Looking beyond carbon pollution, continual oil changes and maintenance of the gasoline engines (not necessary for the electric launches) produces additional waste and pollution. Carbon emissions are commonly used to measure the environmental impact because it is a number that is easily measure. However, emissions of other harmful pollutants like methane and sulfur oxides would be dramatically reduced.
In addition to combustion related pollutants, sound and vibrational pollution have an important impact on the fauna in Lake Washington. Conibear Shellhouse is situated immediately adjacent to the Union Bay Natural Area and the vibrations and noise contributed by gasoline engines undoubtedly have an effect on the fish population there. River otters and several species of bird rely on fish for their diet and the reduction of noise and vibration by switching to electric outboards will further help the Natural Area be a sanctuary for wildlife.
Explain how the impacts will be measured:
Our educational outreach impacts will be measured by assessing the number of programs we communicate with directly in relation to the number that purchase their own Pure Watercraft electric motors in the future.
Success will also be measured by research initiatives assessing how we have positively impacted the carbon footprint of rowing, and on Seattle (example: decrease in vibration, sound, and CO2 pollution as measured through student research projects). These research projects are rooted in education and will be utilized to further educate on what it means to be a sustainable rowing program and a sustainable Seattle.
This funding request is a: Grant
If this is a loan, what is the estimated payback period?:
|Item||Cost per Item||Quantity||Total Cost|
|UW Rowing Launch Funding||1||1||15,573|
|Task||Timeframe||Estimated Completion Date|
|Purchase Motor||4 months from purchase/order date||August 2018|
|Purchase Launch for Motor||3 months from purchase/order date||July 2018|
|Install electric motor on Launch, get launch fully operational||2 days||August/September 2018|
|Research initiatives commence||depends on project scope||May 2019|
|Host informational booth at Head of the Charles Regatta||2 days||October 21 and 22, 2018|
|Visit as many clubs in the Seattle area as possible by the conclusion of 2018 to educate board members on rowing’s ability to positively impact local and national sustainability efforts.||4 months||December 15, 2018|
|The “Erg Ed” program run by the George Pocock Foundation hosts a middle school field trip to Conibear Shellhouse. As part of the “learn to row” clinic, middle schoolers will receive information about the electric motor and sustainability.||2 days||February 2019|

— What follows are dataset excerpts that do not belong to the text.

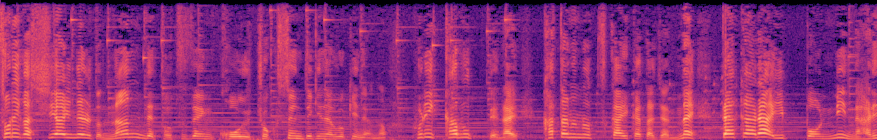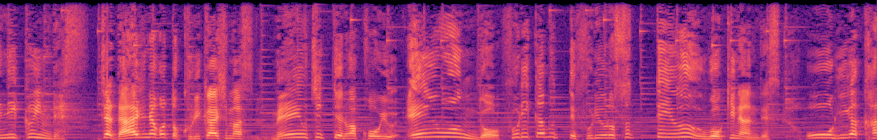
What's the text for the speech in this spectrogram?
それが試合になるとなんで突然こういう直線的な動きになるの？振りかぶってない。刀の使い方じゃない。だから一本になりにくいんです。じゃあ大事なことを繰り返します。面打ちっていうのはこういう円運動、振りかぶって振り下ろすっていう動きなんです。扇が必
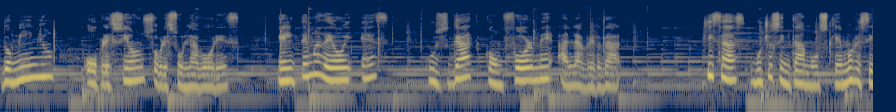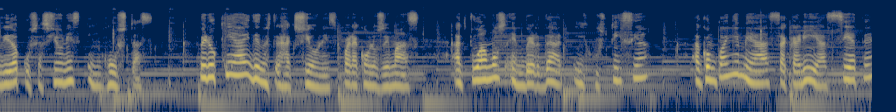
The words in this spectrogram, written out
dominio o opresión sobre sus labores. El tema de hoy es juzgad conforme a la verdad. Quizás muchos sintamos que hemos recibido acusaciones injustas pero ¿qué hay de nuestras acciones para con los demás? ¿Actuamos en verdad y justicia? Acompáñeme a Zacarías 7,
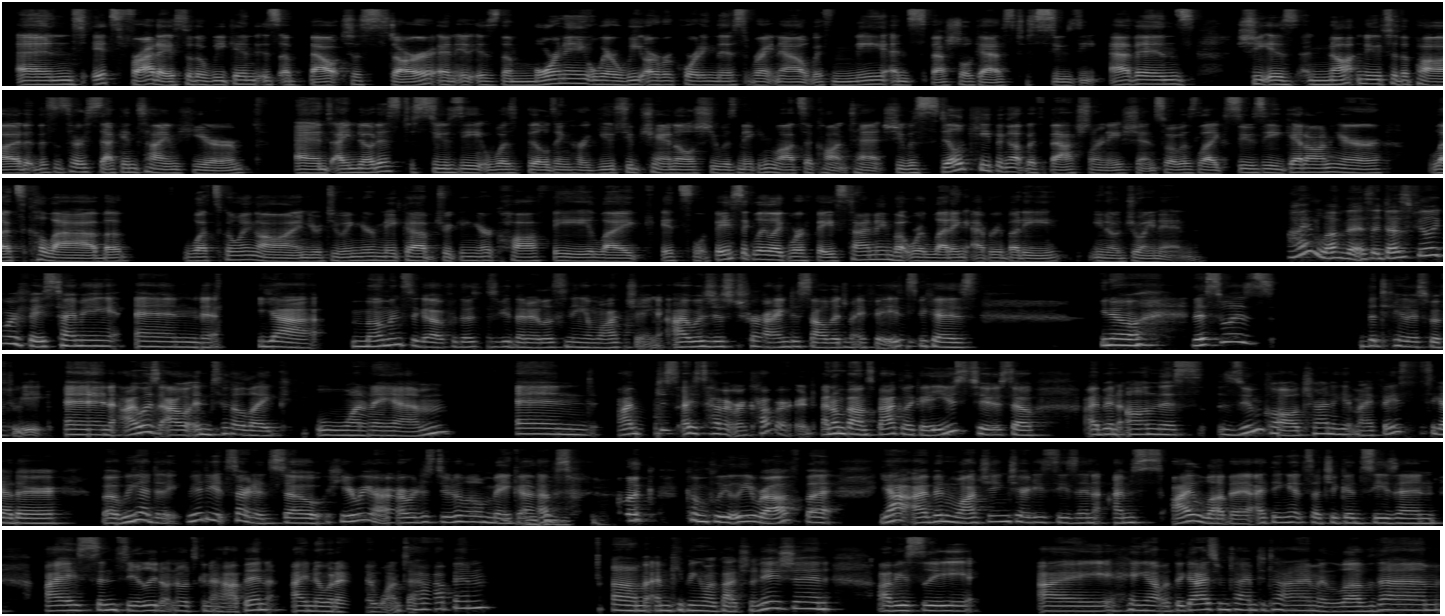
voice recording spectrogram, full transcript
And it's Friday. So the weekend is about to start. And it is the morning where we are recording this right now with me and special guest Susie Evans. She is not new to the pod. This is her second time here. And I noticed Susie was building her YouTube channel. She was making lots of content. She was still keeping up with Bachelor Nation. So I was like, Susie, get on here. Let's collab. What's going on? You're doing your makeup, drinking your coffee. Like it's basically like we're FaceTiming, but we're letting everybody, you know, join in. I love this. It does feel like we're FaceTiming. And yeah, moments ago, for those of you that are listening and watching, I was just trying to salvage my face because, you know, this was the Taylor Swift week and I was out until like 1 a.m. And I'm just, I just haven't recovered. I don't bounce back like I used to. So I've been on this Zoom call trying to get my face together, but we had to, we had to get started. So here we are. We're just doing a little makeup. so look completely rough, but yeah, I've been watching charity season. I'm, I love it. I think it's such a good season. I sincerely don't know what's going to happen. I know what I, I want to happen. Um, I'm keeping up with Bachelor Nation. Obviously, I hang out with the guys from time to time. I love them.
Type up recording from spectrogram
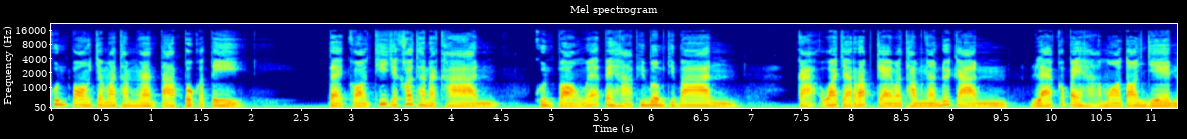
คุณปองจะมาทำงานตามปกติ แต่ก่อนที่จะเข้าธนาคาร คุณปองแวะไปหาพี่เบิ้มที่บ้าน กะว่าจะรับแกมาทำงานด้วยกัน แล้วก็ไปหาหมอตอนเย็น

|Continue educational initiatives with an education booth at the Windermere Cup Regatta.||1 days||May 4, 2019|